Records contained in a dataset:
^^^^^^^^^^^^^^^^

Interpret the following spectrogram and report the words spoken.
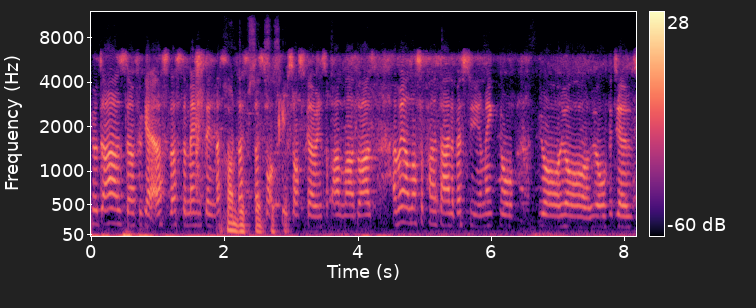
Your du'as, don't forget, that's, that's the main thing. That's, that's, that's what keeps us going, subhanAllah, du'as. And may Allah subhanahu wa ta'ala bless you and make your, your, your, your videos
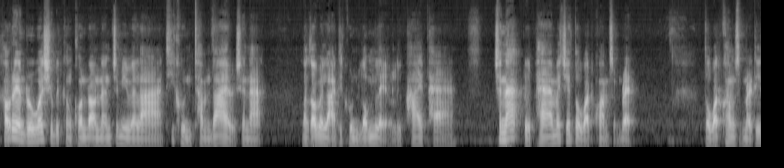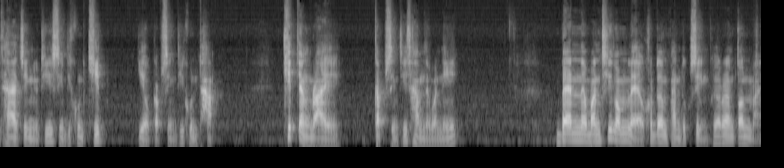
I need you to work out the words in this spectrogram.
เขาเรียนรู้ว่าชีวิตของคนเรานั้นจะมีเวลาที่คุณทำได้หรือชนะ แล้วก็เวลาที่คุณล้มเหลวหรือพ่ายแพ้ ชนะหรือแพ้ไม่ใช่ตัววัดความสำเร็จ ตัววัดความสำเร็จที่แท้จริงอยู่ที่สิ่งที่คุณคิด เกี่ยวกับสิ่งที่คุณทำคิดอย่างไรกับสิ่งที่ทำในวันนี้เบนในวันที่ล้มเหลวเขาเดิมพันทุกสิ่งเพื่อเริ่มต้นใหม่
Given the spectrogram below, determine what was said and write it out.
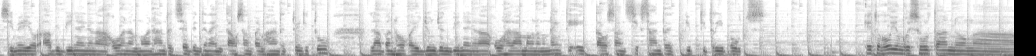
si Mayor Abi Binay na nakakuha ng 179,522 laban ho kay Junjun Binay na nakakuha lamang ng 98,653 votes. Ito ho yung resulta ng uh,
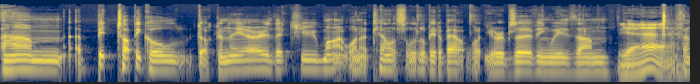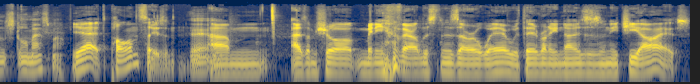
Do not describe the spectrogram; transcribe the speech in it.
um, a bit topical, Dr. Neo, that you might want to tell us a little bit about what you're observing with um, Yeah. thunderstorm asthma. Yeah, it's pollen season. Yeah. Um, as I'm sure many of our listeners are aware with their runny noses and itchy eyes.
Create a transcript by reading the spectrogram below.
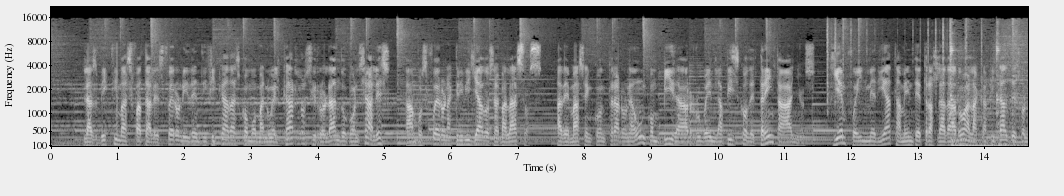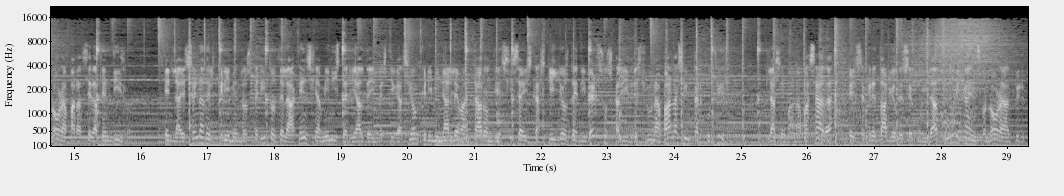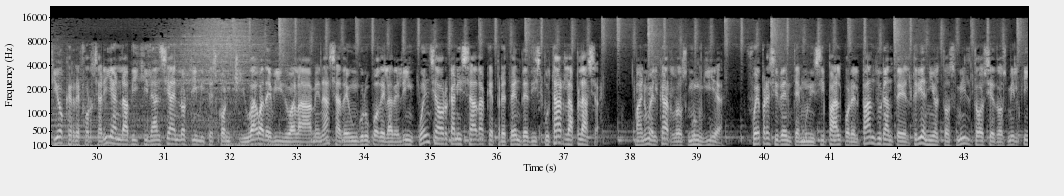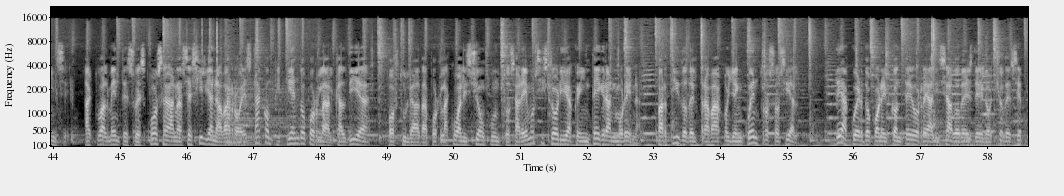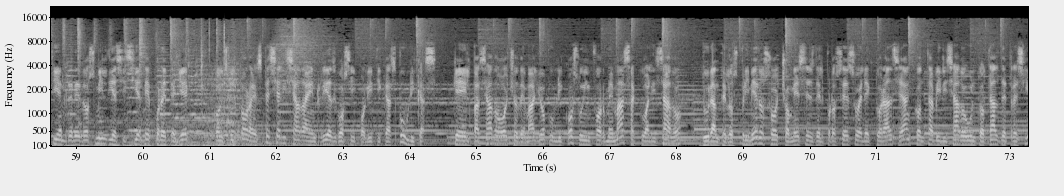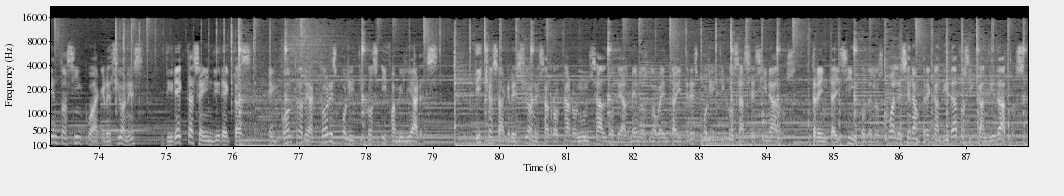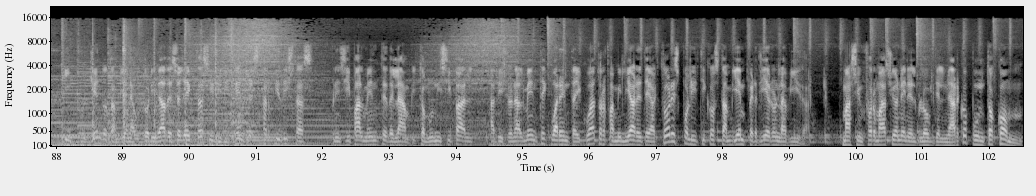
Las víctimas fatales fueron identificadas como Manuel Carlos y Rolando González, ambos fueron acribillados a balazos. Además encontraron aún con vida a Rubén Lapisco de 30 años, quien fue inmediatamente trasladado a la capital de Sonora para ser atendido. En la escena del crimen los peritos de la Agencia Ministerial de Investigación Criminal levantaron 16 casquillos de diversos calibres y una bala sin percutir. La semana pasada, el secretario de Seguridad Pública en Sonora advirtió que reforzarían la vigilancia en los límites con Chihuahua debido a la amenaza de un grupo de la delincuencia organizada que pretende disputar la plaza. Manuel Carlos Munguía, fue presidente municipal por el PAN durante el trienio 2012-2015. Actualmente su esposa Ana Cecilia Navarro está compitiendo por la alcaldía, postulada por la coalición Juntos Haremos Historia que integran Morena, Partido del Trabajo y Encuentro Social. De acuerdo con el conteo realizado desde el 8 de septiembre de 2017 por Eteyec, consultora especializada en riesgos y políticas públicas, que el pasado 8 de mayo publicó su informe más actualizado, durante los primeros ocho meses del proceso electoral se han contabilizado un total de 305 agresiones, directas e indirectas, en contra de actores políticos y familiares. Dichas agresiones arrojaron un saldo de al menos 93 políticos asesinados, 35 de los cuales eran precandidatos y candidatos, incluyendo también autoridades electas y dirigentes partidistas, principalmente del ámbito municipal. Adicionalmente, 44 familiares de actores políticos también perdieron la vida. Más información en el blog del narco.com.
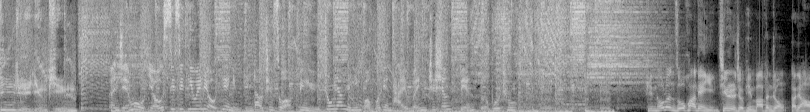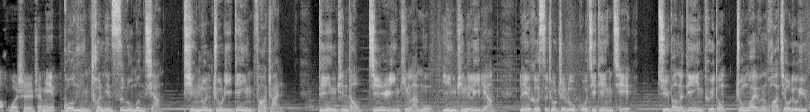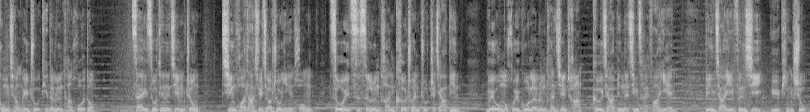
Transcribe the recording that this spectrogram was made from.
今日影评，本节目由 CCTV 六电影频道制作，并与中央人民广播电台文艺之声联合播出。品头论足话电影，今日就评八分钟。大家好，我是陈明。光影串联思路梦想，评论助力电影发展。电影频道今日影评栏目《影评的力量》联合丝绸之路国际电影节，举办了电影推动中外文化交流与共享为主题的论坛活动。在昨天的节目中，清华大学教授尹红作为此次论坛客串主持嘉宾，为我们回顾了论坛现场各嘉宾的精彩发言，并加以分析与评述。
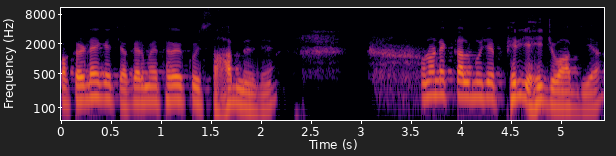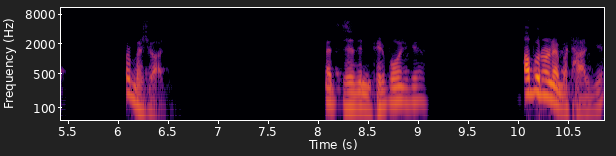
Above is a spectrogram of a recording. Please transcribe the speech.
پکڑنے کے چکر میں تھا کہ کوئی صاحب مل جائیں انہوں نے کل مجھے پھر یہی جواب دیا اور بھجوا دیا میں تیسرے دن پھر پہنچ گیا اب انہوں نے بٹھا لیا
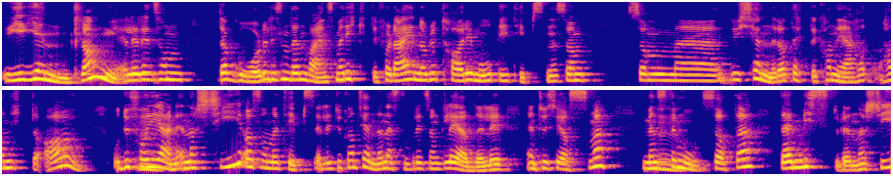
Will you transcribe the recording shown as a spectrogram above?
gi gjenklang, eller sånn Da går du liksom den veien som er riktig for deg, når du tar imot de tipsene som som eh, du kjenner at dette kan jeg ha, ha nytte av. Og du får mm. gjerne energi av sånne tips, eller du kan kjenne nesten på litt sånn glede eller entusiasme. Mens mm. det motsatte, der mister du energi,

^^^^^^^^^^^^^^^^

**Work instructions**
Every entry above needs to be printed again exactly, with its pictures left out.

**Answer space**
Interpret the following spectrogram and report the words spoken.
Your du'as, don't forget, that's, that's the main thing. That's, that's, that's what keeps us going, subhanAllah, du'as. And may Allah subhanahu wa ta'ala bless you and make your, your, your, your videos
I need you to work out the words in this spectrogram.
เขาเรียนรู้ว่าชีวิตของคนเรานั้นจะมีเวลาที่คุณทำได้หรือชนะ แล้วก็เวลาที่คุณล้มเหลวหรือพ่ายแพ้ ชนะหรือแพ้ไม่ใช่ตัววัดความสำเร็จ ตัววัดความสำเร็จที่แท้จริงอยู่ที่สิ่งที่คุณคิด เกี่ยวกับสิ่งที่คุณทำคิดอย่างไรกับสิ่งที่ทำในวันนี้เบนในวันที่ล้มเหลวเขาเดิมพันทุกสิ่งเพื่อเริ่มต้นใหม่
Given the spectrogram below, determine what was said and write it out.
si Mayor Abi Binay na nakakuha ng 179,522 laban ho kay Junjun Binay na nakakuha lamang ng 98,653 votes. Ito ho yung resulta ng uh,
Do not describe the spectrogram; transcribe the speech in it.
um, a bit topical, Dr. Neo, that you might want to tell us a little bit about what you're observing with um, Yeah. thunderstorm asthma. Yeah, it's pollen season. Yeah. Um, as I'm sure many of our listeners are aware with their runny noses and itchy eyes.
Create a transcript by reading the spectrogram below.
Las víctimas fatales fueron identificadas como Manuel Carlos y Rolando González, ambos fueron acribillados a balazos. Además encontraron aún con vida a Rubén Lapisco de 30 años, quien fue inmediatamente trasladado a la capital de Sonora para ser atendido. En la escena del crimen los peritos de la Agencia Ministerial de Investigación Criminal levantaron 16 casquillos de diversos calibres y una bala sin percutir. La semana pasada, el secretario de Seguridad Pública en Sonora advirtió que reforzarían la vigilancia en los límites con Chihuahua debido a la amenaza de un grupo de la delincuencia organizada que pretende disputar la plaza. Manuel Carlos Munguía, fue presidente municipal por el PAN durante el trienio 2012-2015. Actualmente su esposa Ana Cecilia Navarro está compitiendo por la alcaldía, postulada por la coalición Juntos Haremos Historia que integran Morena, Partido del Trabajo y Encuentro Social. De acuerdo con el conteo realizado desde el 8 de septiembre de 2017 por Eteyec, consultora especializada en riesgos y políticas públicas, que el pasado 8 de mayo publicó su informe más actualizado, durante los primeros ocho meses del proceso electoral se han contabilizado un total de 305 agresiones, directas e indirectas, en contra de actores políticos y familiares. Dichas agresiones arrojaron un saldo de al menos 93 políticos asesinados, 35 de los cuales eran precandidatos y candidatos, incluyendo también autoridades electas y dirigentes partidistas, principalmente del ámbito municipal. Adicionalmente, 44 familiares de actores políticos también perdieron la vida. Más información en el blog del narco.com.
Transcribe the recording that this spectrogram was made from.
今日影评，本节目由 CCTV 六电影频道制作，并与中央人民广播电台文艺之声联合播出。品头论足话电影，今日就评八分钟。大家好，我是陈明。光影串联思路梦想，评论助力电影发展。电影频道今日影评栏目《影评的力量》联合丝绸之路国际电影节，举办了电影推动中外文化交流与共享为主题的论坛活动。在昨天的节目中，清华大学教授尹红作为此次论坛客串主持嘉宾，为我们回顾了论坛现场各嘉宾的精彩发言，并加以分析与评述。
Above is a spectrogram of a recording. Please transcribe the speech.
پکڑنے کے چکر میں تھا کہ کوئی صاحب مل جائیں انہوں نے کل مجھے پھر یہی جواب دیا اور بھجوا دیا میں تیسرے دن پھر پہنچ گیا اب انہوں نے بٹھا لیا
Will you transcribe the recording shown as a spectrogram above?
gi gjenklang, eller sånn Da går du liksom den veien som er riktig for deg, når du tar imot de tipsene som som eh, du kjenner at dette kan jeg ha, ha nytte av. Og du får mm. gjerne energi av sånne tips, eller du kan kjenne nesten på litt sånn glede eller entusiasme. Mens mm. det motsatte, der mister du energi,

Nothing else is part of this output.